* **PROBLEM DESCRIPTION**: When you copy the material below, keep every line exact and omit the pictures.

* **EXCERPTED RECORDS**:
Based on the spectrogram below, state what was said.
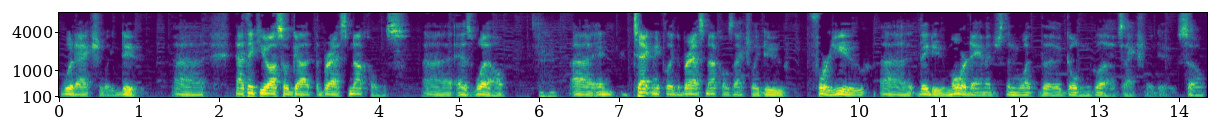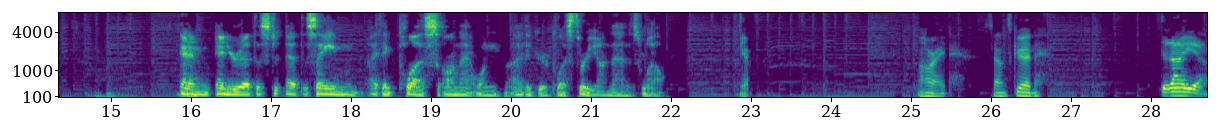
would actually do. Uh, I think you also got the brass knuckles uh, as well. Mhm. Uh, and technically, the brass knuckles actually do for you. Uh, they do more damage than what the golden gloves actually do. So, and and you're at the st- at the same, I think, plus on that one. I think you're plus three on that as well. Yep. All right. Sounds good. Did I uh,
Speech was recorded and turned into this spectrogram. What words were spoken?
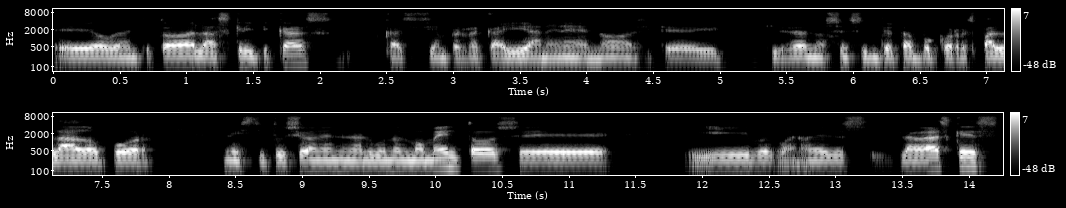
eh, obviamente todas las críticas casi siempre recaían en él, ¿no? Así que quizás no se sintió tampoco respaldado por la institución en algunos momentos. Eh, y pues bueno, es, la verdad es que es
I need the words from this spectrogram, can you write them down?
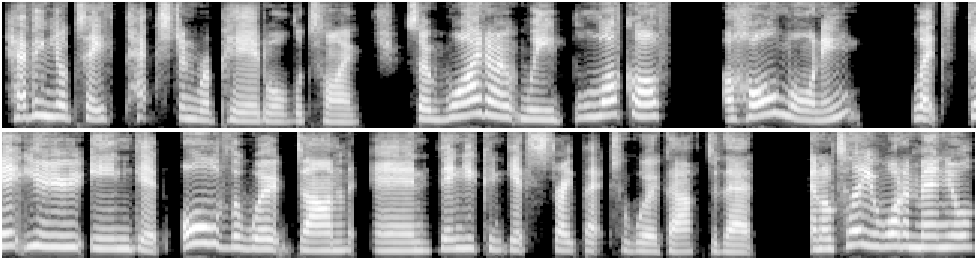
having your teeth patched and repaired all the time. So, why don't we block off a whole morning? Let's get you in, get all of the work done, and then you can get straight back to work after that. And I'll tell you what, Emmanuel,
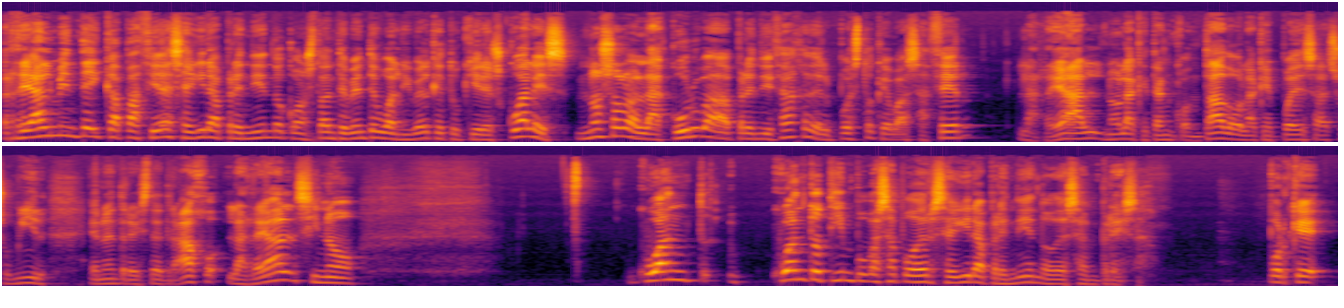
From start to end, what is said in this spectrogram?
realmente hay capacidad de seguir aprendiendo constantemente o al nivel que tú quieres. ¿Cuál es? No solo la curva de aprendizaje del puesto que vas a hacer, la real, no la que te han contado la que puedes asumir en una entrevista de trabajo, la real, sino cuánto, ¿cuánto tiempo vas a poder seguir aprendiendo de esa empresa? Porque,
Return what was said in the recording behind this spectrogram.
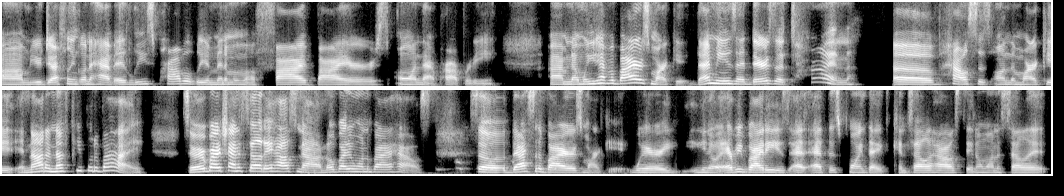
um, you're definitely going to have at least probably a minimum of five buyers on that property. Um, now, when you have a buyer's market, that means that there's a ton of houses on the market and not enough people to buy. So everybody trying to sell their house now. Nobody want to buy a house. So that's a buyer's market where you know everybody is at, at this point that can sell a house. They don't want to sell it.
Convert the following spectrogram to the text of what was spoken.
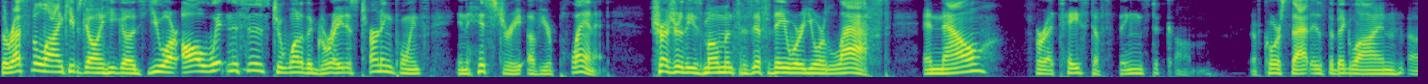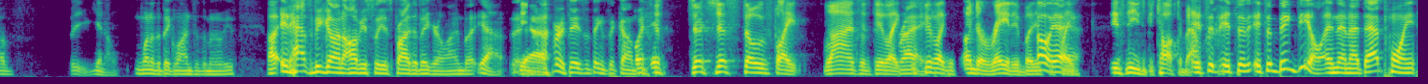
the rest of the line keeps going. He goes, You are all witnesses to one of the greatest turning points in history of your planet. Treasure these moments as if they were your last. And now for a taste of things to come. Of course, that is the big line of, you know, one of the big lines of the movie. Uh, it has begun, obviously, is probably the bigger line, but yeah, Yeah. for a taste of things to come. But just just just those like lines would be like Right. feel like it's underrated, but it's Oh, just yeah, like yeah. this needs to be talked about. it's a it's a it's a big deal. And then at that point,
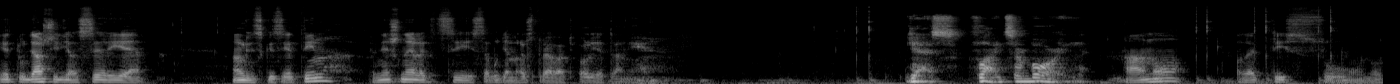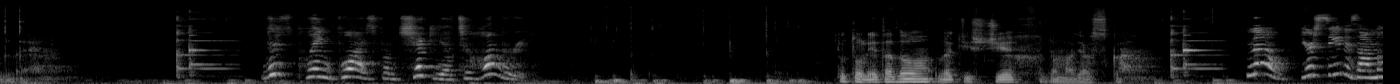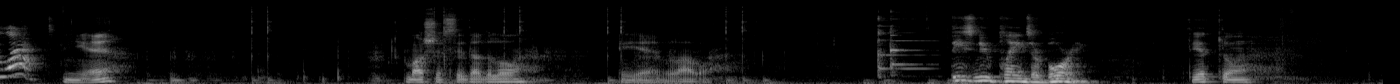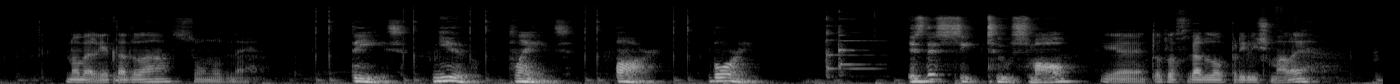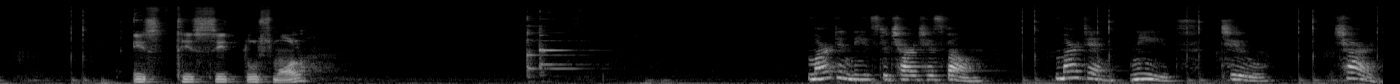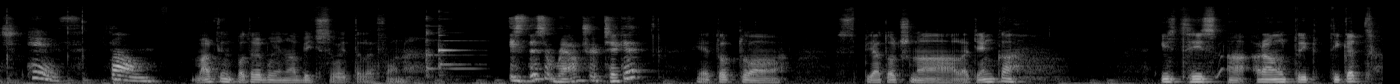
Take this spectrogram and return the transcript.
Je tu ďalší diel série Anglicky s Yetim. V dnešnej lekcii sa budem rozprávať o lietaní. Yes, flights are boring. Áno, lety sú nudné. This plane flies from Czechia to Hungary. Toto lietadlo letí z Čiech do Maďarska. No, your seat is on the left. Nie. Vaše sedadlo je vľavo. These new planes are boring. Tieto nové lietadlá sú nudné. These new planes are boring. Is this seat too small? Je toto sedadlo príliš malé? Is this seat too small? Martin needs to charge his phone. Martin needs to charge his phone. Martin potrebuje nabiť svoj telefón. Is this a round trip ticket? Je toto spiatočná letenka? Is this a round trip ticket?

* **TASK ANSWER**:
Based on the spectrogram below, state what was said.
would actually do. Uh, I think you also got the brass knuckles uh, as well. Mhm. Uh, and technically, the brass knuckles actually do for you. Uh, they do more damage than what the golden gloves actually do. So, and and you're at the st- at the same, I think, plus on that one. I think you're plus three on that as well. Yep. All right. Sounds good. Did I uh,
Speech was recorded and turned into this spectrogram. What words were spoken?
eh, obviamente todas las críticas casi siempre recaían en él, ¿no? Así que quizás no se sintió tampoco respaldado por la institución en algunos momentos. Eh, y pues bueno, es, la verdad es que es
I need the words from this spectrogram, can you write them down?
having your teeth patched and repaired all the time. So, why don't we block off a whole morning? Let's get you in, get all of the work done, and then you can get straight back to work after that. And I'll tell you what, Emmanuel,
From start to end, what is said in this spectrogram?
realmente hay capacidad de seguir aprendiendo constantemente o al nivel que tú quieres. ¿Cuál es? No solo la curva de aprendizaje del puesto que vas a hacer, la real, no la que te han contado la que puedes asumir en una entrevista de trabajo, la real, sino cuánto, ¿cuánto tiempo vas a poder seguir aprendiendo de esa empresa? Porque,
Return what was said in the recording behind this spectrogram.
um, you're definitely going to have at least probably a minimum of five buyers on that property. Um, now, when you have a buyer's market, that means that there's a ton of houses on the market and not enough people to buy. So everybody trying to sell their house now. Nobody want to buy a house. So that's a buyer's market where you know everybody is at, at this point that can sell a house. They don't want to sell it.
Convert the following spectrogram to the text of what was spoken.
the rest of the line keeps going. He goes, You are all witnesses to one of the greatest turning points in history of your planet. Treasure these moments as if they were your last. And now for a taste of things to come. Of course, that is the big line of, you know, one of the big lines of the movie. Uh, it has begun, obviously, is probably the bigger line, but yeah, Yeah. for a taste of things to come. But just just just those like lines would be like Right. feel like it's underrated, but it's Oh, just yeah, like yeah. this needs to be talked about. it's a it's a it's a big deal. And then at that point,
Take this spectrogram and return the transcript.
Je tu ďalší diel série Anglicky s Yetim. V dnešnej lekcii sa budem rozprávať o lietaní. Yes, flights are boring. Áno, lety sú nudné. This plane flies from Czechia to Hungary. Toto lietadlo letí z Čiech do Maďarska. No, your seat is on the left. Nie. Vaše sedadlo je vľavo. These new planes are boring. Tieto nové lietadlá sú nudné. These new planes are boring. Is this seat too small? Je toto sedadlo príliš malé? Is this seat too small? Martin needs to charge his phone. Martin needs to charge his phone. Martin potrebuje nabiť svoj telefón. Is this a round trip ticket? Je toto spiatočná letenka? Is this a round trip ticket?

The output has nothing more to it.